The Four Marketing “Ps”: Product, Price, Place, and Promotion are about examining the appropriateness of the product for its market. Each of these marketing mix elements is valuable, but as stand-alones they are never enough to do the job. If you have an ad campaign and a huge social media buzz (good promotion), but your indie film is only available in one obscure place (not accessible distribution), no one’s going to buy it or see it. That’s why having an integrated marketing plan coordinating all of these four elements is the Holy Grail of marketing.
- Product – the assets and attributes of your media or entertainment project
- Price – the cost for audiences to access it
- Place – the ways it’s distributed
- Promotion – the tactics to promote it including advertising, publicity, events, and social media
Transmedia Marketing further defines and weaves these core marketing concepts throughout the book, using case studies and real-world examples to bring them to life.
- The Marketing Mix— Four P’s of Marketing http://www.quickmba.com/marketing/mix/
- Marketing Dictionary https://www.ama.org/resources/Pages/Dictionary.aspx?dLetter=S&dLetter=S
- American Marketing Association https://www.ama.org/Pages/default.aspx
- The American Association of Advertising Agencies https://www.aaaa.org/Pages/default.aspx
- The Public Relations Association of America http://www.prsa.org/
- The Social Media Association http://socialmediaassoc.com/
- The Word of Mouth Marketing Association http://www.womma.org/
- Content Marketing Institute http://contentmarketinginstitute.com/
- CLIO Awards http://www.clioawards.com/
- Silver Anvil Awards http://www.prsa.org/awards/silveranvil/ - .VTf2F6ZKuI0
- PR Week Awards http://awards.prweekus.com/
- Key Art Awards http://www.keyartaward.com/
- PromaxBDA https://www.promaxbda.org/
- Adweek http://www.adweek.com/
- Ad Age http://adage.com/
- Marketing Week http://www.marketingweek.com/
- PR Week http://www.prweek.com/us
- PR News http://www.prnewsonline.com/
- Direct Marketing News http://www.dmnews.com/
- Creative http://creativemag.com/
- Creativity http://creativity-online.com/

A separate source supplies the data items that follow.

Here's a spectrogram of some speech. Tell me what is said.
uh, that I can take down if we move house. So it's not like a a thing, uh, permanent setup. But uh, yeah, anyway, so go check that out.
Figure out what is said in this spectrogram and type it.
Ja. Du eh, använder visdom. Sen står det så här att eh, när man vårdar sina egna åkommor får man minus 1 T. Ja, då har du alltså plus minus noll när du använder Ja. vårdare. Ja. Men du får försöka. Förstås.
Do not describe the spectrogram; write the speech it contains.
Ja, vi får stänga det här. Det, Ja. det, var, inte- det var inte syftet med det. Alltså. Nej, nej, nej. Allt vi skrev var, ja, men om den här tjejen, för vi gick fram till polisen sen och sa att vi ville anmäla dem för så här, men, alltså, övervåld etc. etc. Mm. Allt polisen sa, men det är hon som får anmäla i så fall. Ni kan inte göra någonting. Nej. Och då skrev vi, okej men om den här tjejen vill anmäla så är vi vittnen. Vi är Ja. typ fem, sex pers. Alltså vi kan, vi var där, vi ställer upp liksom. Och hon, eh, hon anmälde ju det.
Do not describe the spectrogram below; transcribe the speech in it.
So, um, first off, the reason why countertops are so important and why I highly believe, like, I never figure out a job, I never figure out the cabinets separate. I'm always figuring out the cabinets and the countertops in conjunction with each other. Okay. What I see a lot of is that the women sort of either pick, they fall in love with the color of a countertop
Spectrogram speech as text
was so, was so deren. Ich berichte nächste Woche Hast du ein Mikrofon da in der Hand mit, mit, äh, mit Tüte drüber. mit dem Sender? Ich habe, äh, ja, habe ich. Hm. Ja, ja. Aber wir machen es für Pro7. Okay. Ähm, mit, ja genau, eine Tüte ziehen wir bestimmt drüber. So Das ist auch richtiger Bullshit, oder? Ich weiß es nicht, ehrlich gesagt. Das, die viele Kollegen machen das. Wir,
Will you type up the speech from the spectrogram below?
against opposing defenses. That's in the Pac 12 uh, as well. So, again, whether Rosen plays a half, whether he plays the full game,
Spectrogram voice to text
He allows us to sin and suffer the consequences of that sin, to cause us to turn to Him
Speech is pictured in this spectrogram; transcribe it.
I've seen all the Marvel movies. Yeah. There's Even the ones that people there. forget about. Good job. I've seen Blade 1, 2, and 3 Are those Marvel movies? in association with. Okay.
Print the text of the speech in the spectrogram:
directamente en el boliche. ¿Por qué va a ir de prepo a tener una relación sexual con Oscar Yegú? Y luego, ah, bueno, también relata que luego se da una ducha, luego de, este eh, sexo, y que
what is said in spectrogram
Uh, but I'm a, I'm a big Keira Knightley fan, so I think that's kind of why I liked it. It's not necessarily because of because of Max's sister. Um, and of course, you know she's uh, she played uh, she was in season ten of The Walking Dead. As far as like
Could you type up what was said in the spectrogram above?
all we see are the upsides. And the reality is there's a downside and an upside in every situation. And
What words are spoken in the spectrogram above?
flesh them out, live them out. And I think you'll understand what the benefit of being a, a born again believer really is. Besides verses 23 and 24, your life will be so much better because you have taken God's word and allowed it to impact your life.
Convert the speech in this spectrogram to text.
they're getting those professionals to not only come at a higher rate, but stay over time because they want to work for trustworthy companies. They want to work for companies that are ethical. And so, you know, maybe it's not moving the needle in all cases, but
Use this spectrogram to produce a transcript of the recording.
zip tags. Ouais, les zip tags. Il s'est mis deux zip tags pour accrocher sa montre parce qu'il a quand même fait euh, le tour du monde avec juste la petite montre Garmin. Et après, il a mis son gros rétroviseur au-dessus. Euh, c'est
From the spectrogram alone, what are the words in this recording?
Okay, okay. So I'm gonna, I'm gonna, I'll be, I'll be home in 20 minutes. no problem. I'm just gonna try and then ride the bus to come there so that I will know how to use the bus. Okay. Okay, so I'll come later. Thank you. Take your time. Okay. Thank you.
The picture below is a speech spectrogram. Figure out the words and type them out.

- Mashable http://mashable.com/
- MediaPost http://www.mediapost.com/
- TechCrunch http://techcrunch.com/
- Yahoo Tech https://www.yahoo.com/tech
- Wired http://www.wired.com/